Bitcoin adoption implies that it will be accepted as solid money all over the world. A truly decentralized asset that can be used to securely transfer and store value. Africa is lagging behind in achieving this goal due to lack of regulation, lack of trust, major regulatory bodies banning digital currencies, and lack of cryptocurrency education.
In Africa, there is no established framework for cryptocurrency education. However, some major players have been seen to have a significant impact in increasing bitcoin awareness and understanding. This includes everything from foundations to cryptocurrency exchanges, individuals and private companies.
Africans mainly use social media sites such as Twitter, YouTube, Facebook, TikTok and Instagram to learn about bitcoin and other cryptocurrencies. They also draw information from books, blog articles, and exchange resources provided by industry leaders such as Binance, Paxful, Luno and Coinbase. Most African media companies do not promote bitcoin and cryptocurrencies for fear of sanctions and restrictions imposed by their regulators as well as central banks.
Looking at the long-term outlook, some organizations are building schools while others are developing learning materials for schools. A notable leader in this is Yusuf Nesri, co-founder and director of the Built with Bitcoin Foundation. He has built schools in Kenya, Rwanda and Nigeria in partnership with Paxful and other players.
Shamori, a company that makes bitcoin-themed fun games and books, is also a major player in Africa. The SHAmory family believes that there are no barriers for anyone in the world to access the bitcoin network, and their mission is to bridge the generation gap. Their products are designed to teach children of all ages about bitcoin and its features in a fun and engaging way.
According to Gemini’s 2022 Global State of Crypto report, education is the single most important global barrier to crypto ownership. According to the study, 40% of African respondents did not buy any cryptocurrencies because they did not understand how to buy and hold them. Other barriers to bitcoin adoption include a lack of confidence and apprehension about bitcoin price volatility.
The lack of education is making Africa a ripe target for crypto scammers around the world. These crypto scams range from Ponzi schemes promising lucrative returns to DeFi projects that promise above market returns on staked tokens and yield farming. It is destroying the element of trust that is necessary for widespread adoption.
For example, in 2021, the founders of Africrypt, a defunct crypto investment platform, stole more than $3.6 billion in bitcoins in South Africa. Since cryptocurrencies are not recognized as a financial asset in South Africa, the regulatory authority has no grounds to prosecute. This is one of the many crypto scams that have taken place in Africa over the past two years. This raises concerns about the security of cryptocurrency projects in Africa, raising the bar for widespread adoption.
To slow the spread of crypto scams in Africa, Binance and other players are organizing educational programs to help Africans understand crypto, protect their crypto and avoid crypto scams. Binance this year sponsored a 400-person program in Nigeria to educate students at the Federal University of Technology Minna.

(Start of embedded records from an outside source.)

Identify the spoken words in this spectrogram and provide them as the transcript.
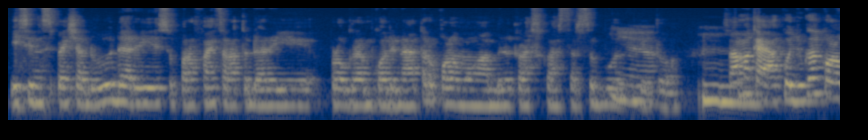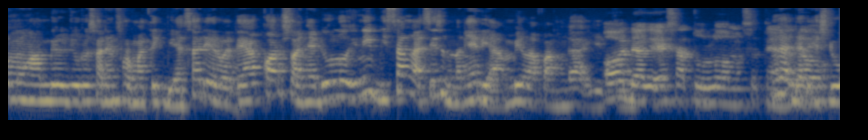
izin spesial dulu dari supervisor atau dari program koordinator kalau mau ngambil kelas-kelas tersebut Iya. gitu. Hmm. Sama kayak aku juga kalau mau ngambil jurusan informatik biasa di RWTH aku harus tanya dulu ini bisa nggak sih sebenarnya diambil apa enggak gitu. Oh dari S1 lo maksudnya? Enggak dari Atau- S2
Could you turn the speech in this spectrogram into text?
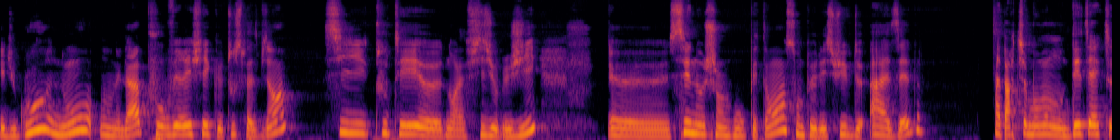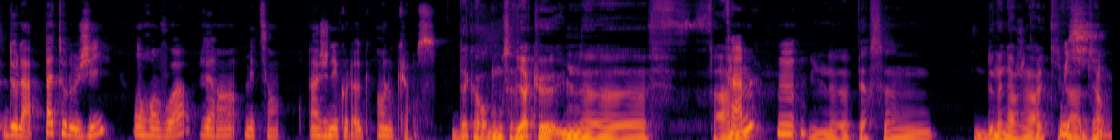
Et du coup, nous, on est là pour vérifier que tout se passe bien. Si tout est euh, dans la physiologie, euh, c'est nos champs de compétences, on peut les suivre de A à Z. À partir du moment où on détecte de la pathologie, on renvoie vers un médecin, un gynécologue en l'occurrence. D'accord. Donc, ça veut dire qu'une euh, femme, Femme Mm, une personne de manière générale qui Oui. va bien,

Binance claims to have educated over 541,000 Africans about cryptocurrency.
The most significant impediment to bitcoin adoption in many parts of North Africa is the existence of strict regulations restricting the use of the cryptocurrency, while preventing other banks from dealing with crypto firms. According to a 2021 study by the Law Library of Congress, all use of private cryptocurrencies is banned in Egypt, Tunisia and Algeria.
One of the oldest bitcoin companies in Africa, Satoshicentre started crypto education in Botswana in 2014. Satoshicentre hasn’t grown much as the Botswana government has not implemented digital currency regulation, so it has been forced to accelerate crypto adoption through peer-to-peer transactions. With the current legal framework, it is difficult to obtain a license for a crypto exchange in Botswana.

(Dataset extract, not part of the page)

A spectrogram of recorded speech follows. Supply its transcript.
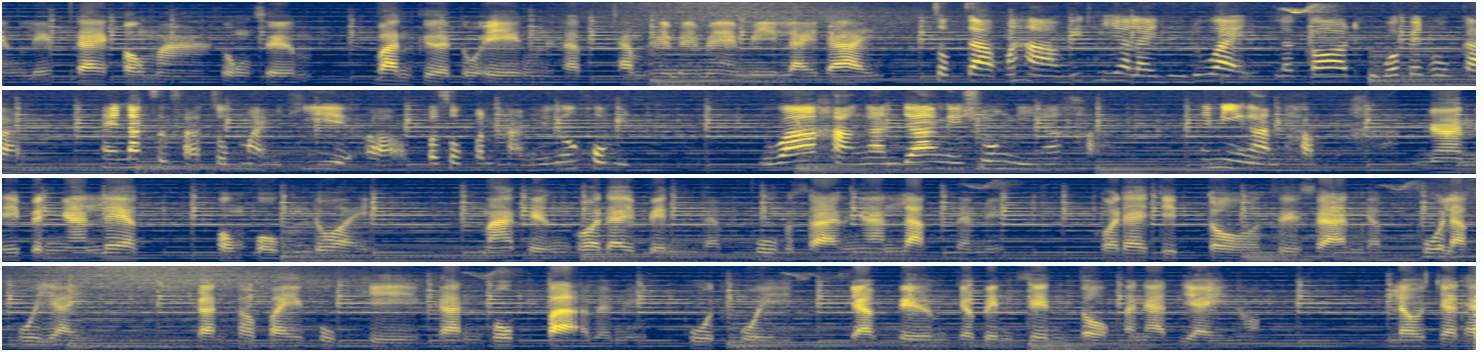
ยังเล็กได้เข้ามาส่งเสริมบ้านเกิดตัวเองนะครับทำให้แม่ๆมีรายได้จบจากมหาวิทยาลัยนี้ด้วย แล้วก็ถือว่าเป็นโอกาสให้นักศึกษาจบใหม่ที่เอ่อประสบปัญหาในเรื่องโควิด หรือว่าหางานยากในช่วงนี้นะคะให้มีงานทำค่ะงานนี้เป็นงานแรกของผมด้วย มาถึงก็ได้เป็นแบบผู้ประสานงานหลักแบบนี้ก็ได้ติดต่อสื่อสารกับผู้หลักผู้ใหญ่ การเข้าไปคุกคีการพบปะแบบนี้พูดคุยจากเดิมจะเป็นเส้นตอกขนาดใหญ่เนาะเราจะท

Satoshicentre collaborated with Paxful last year to create a hub for blockchain startup acceleration and innovation. The collaboration aims to educate Motswana about blockchain, support their blockchain startups, and connect them with investors to help them scale up.

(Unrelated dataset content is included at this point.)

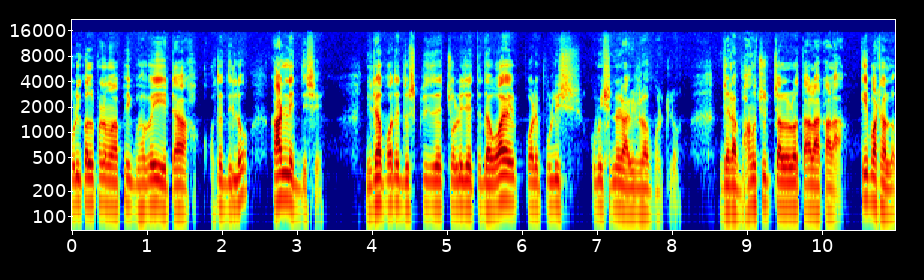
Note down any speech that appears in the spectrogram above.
পরিকল্পনা মাফিকভাবেই এটা হতে দিল কার নির্দেশে নিরাপদে দুষ্কৃতীদের চলে যেতে দেওয়ায় পরে পুলিশ কমিশনের আবির্ভাব ঘটল যারা ভাঙচুর চালালো তারা কারা কে পাঠালো?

For bitcoin to be truly adopted in Africa, the leaders of the crypto community must find a way to educate politicians and other policy makers about bitcoin and its features. As a result, they will no longer fear bitcoin and embrace its potential to facilitate the transfer, storage and security of value. When these policy makers understand and adopt bitcoin, the chances of passing laws and regulations that are friendly to bitcoin increase.
In addition, Bitcoin Playbs in Africa should accelerate blockchain education to help people understand crypto and keep their coins safe. This will slow the spread and impact of cryptocurrency scams while restoring confidence in blockchain projects. It will also accelerate crypto adoption as most blockchain education programs end up orange-pilling their students.
Disclosure: I own bitcoin and other cryptocurrencies.